WORK REQUEST:
Copy each entry below verbatim. Skip the pictures.
»»
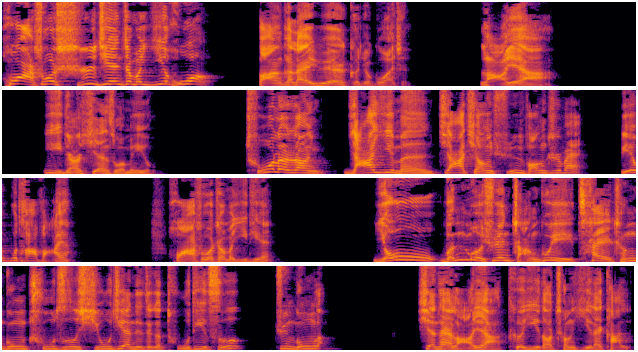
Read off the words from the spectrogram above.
话说时间这么一晃，半个来月可就过去了。老爷啊，一点线索没有，除了让衙役们加强巡防之外，别无他法呀。话说这么一天，由文墨轩掌柜蔡成功出资修建的这个土地祠竣工了。县太老爷啊，特意到城西来看了。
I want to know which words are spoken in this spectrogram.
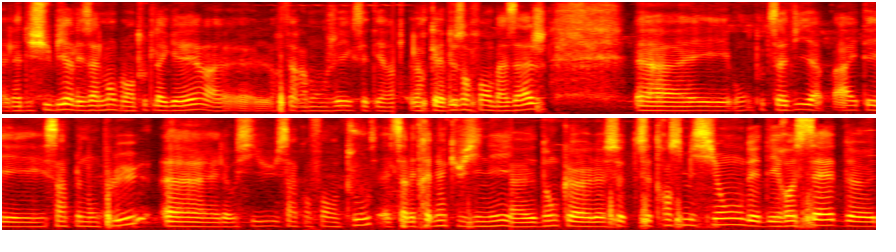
elle a dû subir les Allemands pendant toute la guerre, euh, leur faire à manger, etc. Alors qu'elle a deux enfants en bas âge. et bon, toute sa vie n'a pas été simple non plus. elle a aussi eu cinq enfants en tout. Elle savait très bien cuisiner. donc cette transmission des, recettes, de,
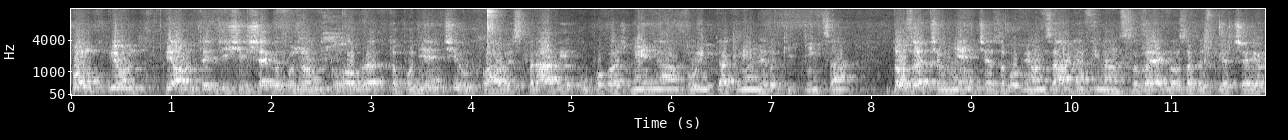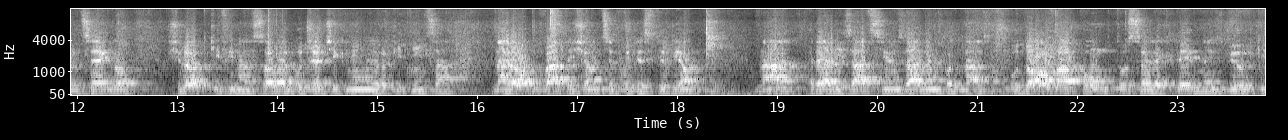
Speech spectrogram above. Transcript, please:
punkt pią- piąty dzisiejszego porządku obrad to podjęcie uchwały w sprawie upoważnienia wójta gminy Rokitnica do zaciągnięcia zobowiązania finansowego zabezpieczającego środki finansowe w budżecie gminy Rokitnica na rok 2025 na realizację zadań pod nazwą Budowa punktu selektywnej zbiórki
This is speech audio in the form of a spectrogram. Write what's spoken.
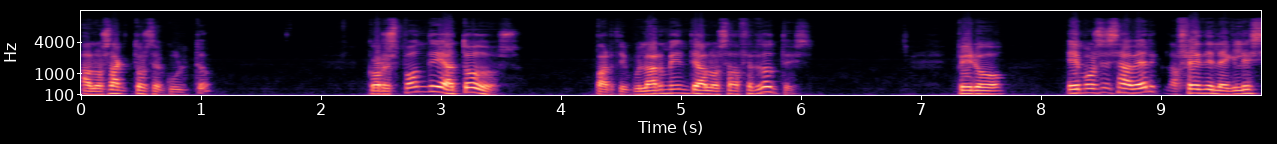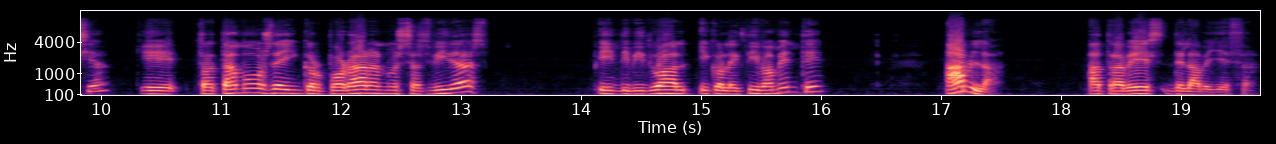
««
REPLY TO THE TASK:
Read off the words from the spectrogram above.
话说时间这么一晃，半个来月可就过去了。老爷啊，一点线索没有，除了让衙役们加强巡防之外，别无他法呀。话说这么一天，由文墨轩掌柜蔡成功出资修建的这个土地祠竣工了。县太老爷啊，特意到城西来看了。
I want to know which words are spoken in this spectrogram.
elle a dû subir les Allemands pendant toute la guerre, euh, leur faire à manger, etc. Alors qu'elle a deux enfants en bas âge. et bon, toute sa vie n'a pas été simple non plus. elle a aussi eu cinq enfants en tout. Elle savait très bien cuisiner. donc cette transmission des, recettes, de,
Speech spectrogram above. Transcript, please:
punkt pią- piąty dzisiejszego porządku obrad to podjęcie uchwały w sprawie upoważnienia wójta gminy Rokitnica do zaciągnięcia zobowiązania finansowego zabezpieczającego środki finansowe w budżecie gminy Rokitnica na rok 2025 na realizację zadań pod nazwą Budowa punktu selektywnej zbiórki
This is speech audio in the form of a spectrogram. Write what's spoken.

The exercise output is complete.